Recorded data:
####################

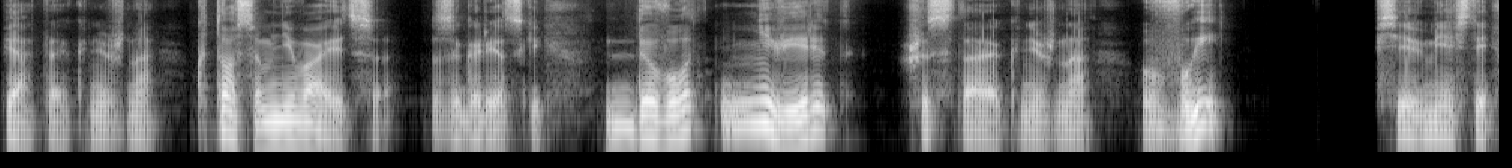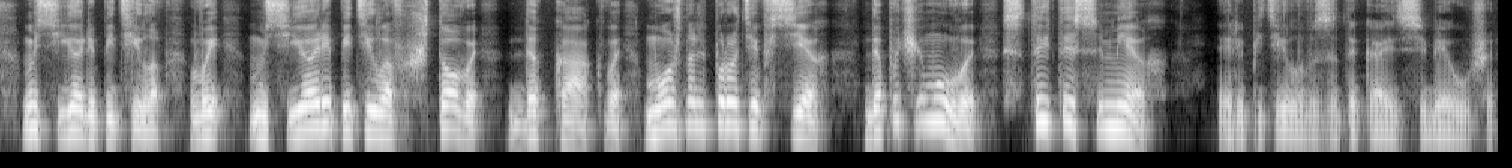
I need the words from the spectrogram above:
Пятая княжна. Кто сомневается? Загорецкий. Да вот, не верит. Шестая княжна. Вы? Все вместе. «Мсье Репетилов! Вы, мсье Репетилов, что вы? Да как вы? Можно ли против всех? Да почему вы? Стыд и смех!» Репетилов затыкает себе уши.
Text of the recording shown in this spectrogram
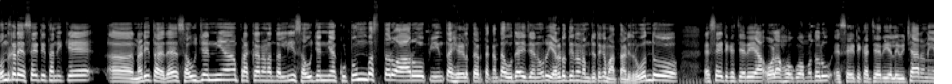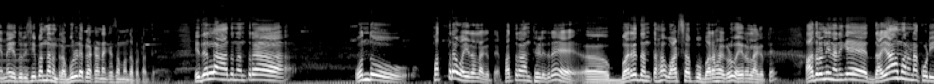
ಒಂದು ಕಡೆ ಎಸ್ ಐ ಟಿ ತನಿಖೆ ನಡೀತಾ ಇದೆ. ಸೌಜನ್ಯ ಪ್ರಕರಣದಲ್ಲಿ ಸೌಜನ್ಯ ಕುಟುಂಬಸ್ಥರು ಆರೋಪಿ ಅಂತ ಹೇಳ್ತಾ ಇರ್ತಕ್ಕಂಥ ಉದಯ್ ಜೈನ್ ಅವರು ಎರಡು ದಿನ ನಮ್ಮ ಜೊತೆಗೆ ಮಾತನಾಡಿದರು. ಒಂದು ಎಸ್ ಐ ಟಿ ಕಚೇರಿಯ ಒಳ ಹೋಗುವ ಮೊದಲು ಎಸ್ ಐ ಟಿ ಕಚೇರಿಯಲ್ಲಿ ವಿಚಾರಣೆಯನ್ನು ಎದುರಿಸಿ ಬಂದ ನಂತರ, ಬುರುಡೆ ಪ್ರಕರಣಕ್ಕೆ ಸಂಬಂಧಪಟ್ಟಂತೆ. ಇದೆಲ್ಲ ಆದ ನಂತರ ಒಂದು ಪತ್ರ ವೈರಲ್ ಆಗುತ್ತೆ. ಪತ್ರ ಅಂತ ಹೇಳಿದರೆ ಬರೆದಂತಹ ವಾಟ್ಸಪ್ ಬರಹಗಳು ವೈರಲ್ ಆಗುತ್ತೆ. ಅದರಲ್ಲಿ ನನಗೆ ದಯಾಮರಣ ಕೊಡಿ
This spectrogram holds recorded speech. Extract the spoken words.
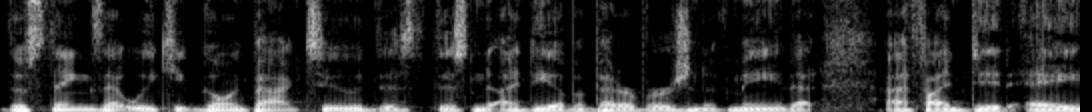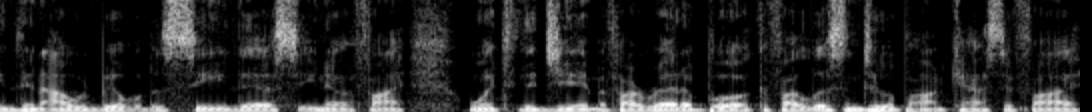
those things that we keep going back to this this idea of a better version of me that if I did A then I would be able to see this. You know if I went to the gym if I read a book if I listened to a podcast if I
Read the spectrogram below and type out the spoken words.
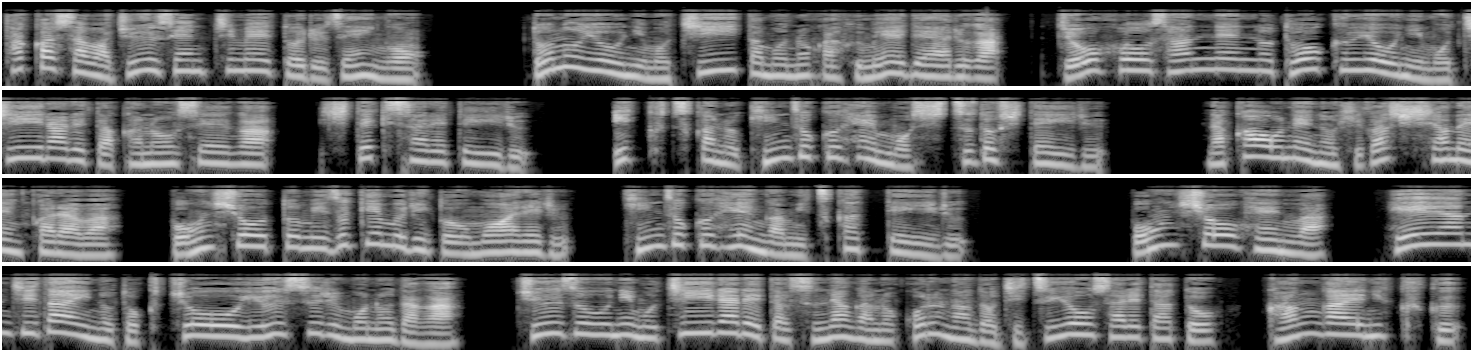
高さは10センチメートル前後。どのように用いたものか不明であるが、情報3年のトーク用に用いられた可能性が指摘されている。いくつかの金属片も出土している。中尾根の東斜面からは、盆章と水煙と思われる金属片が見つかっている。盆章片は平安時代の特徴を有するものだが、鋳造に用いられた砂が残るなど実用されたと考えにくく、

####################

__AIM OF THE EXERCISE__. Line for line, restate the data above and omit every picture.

__TASK RESPONSE__.
I need the words from the spectrogram above:
Пятая княжна. Кто сомневается? Загорецкий. Да вот, не верит. Шестая княжна. Вы? Все вместе. «Мсье Репетилов! Вы, мсье Репетилов, что вы? Да как вы? Можно ли против всех? Да почему вы? Стыд и смех!» Репетилов затыкает себе уши.
Text of the recording shown in this spectrogram
ಒಂದು ಕಡೆ ಎಸ್ ಐ ಟಿ ತನಿಖೆ ನಡೀತಾ ಇದೆ. ಸೌಜನ್ಯ ಪ್ರಕರಣದಲ್ಲಿ ಸೌಜನ್ಯ ಕುಟುಂಬಸ್ಥರು ಆರೋಪಿ ಅಂತ ಹೇಳ್ತಾ ಇರ್ತಕ್ಕಂಥ ಉದಯ್ ಜೈನ್ ಅವರು ಎರಡು ದಿನ ನಮ್ಮ ಜೊತೆಗೆ ಮಾತನಾಡಿದರು. ಒಂದು ಎಸ್ ಐ ಟಿ ಕಚೇರಿಯ ಒಳ ಹೋಗುವ ಮೊದಲು ಎಸ್ ಐ ಟಿ ಕಚೇರಿಯಲ್ಲಿ ವಿಚಾರಣೆಯನ್ನು ಎದುರಿಸಿ ಬಂದ ನಂತರ, ಬುರುಡೆ ಪ್ರಕರಣಕ್ಕೆ ಸಂಬಂಧಪಟ್ಟಂತೆ. ಇದೆಲ್ಲ ಆದ ನಂತರ ಒಂದು ಪತ್ರ ವೈರಲ್ ಆಗುತ್ತೆ. ಪತ್ರ ಅಂತ ಹೇಳಿದರೆ ಬರೆದಂತಹ ವಾಟ್ಸಪ್ ಬರಹಗಳು ವೈರಲ್ ಆಗುತ್ತೆ. ಅದರಲ್ಲಿ ನನಗೆ ದಯಾಮರಣ ಕೊಡಿ
This spectrogram holds recorded speech. Extract the spoken words.
those things that we keep going back to this this idea of a better version of me that if I did A then I would be able to see this. You know if I went to the gym if I read a book if I listened to a podcast if I
Read the spectrogram below and type out the spoken words.
高さは10センチメートル前後。どのように用いたものか不明であるが、情報3年のトーク用に用いられた可能性が指摘されている。いくつかの金属片も出土している。中尾根の東斜面からは、盆章と水煙と思われる金属片が見つかっている。盆章片は平安時代の特徴を有するものだが、鋳造に用いられた砂が残るなど実用されたと考えにくく、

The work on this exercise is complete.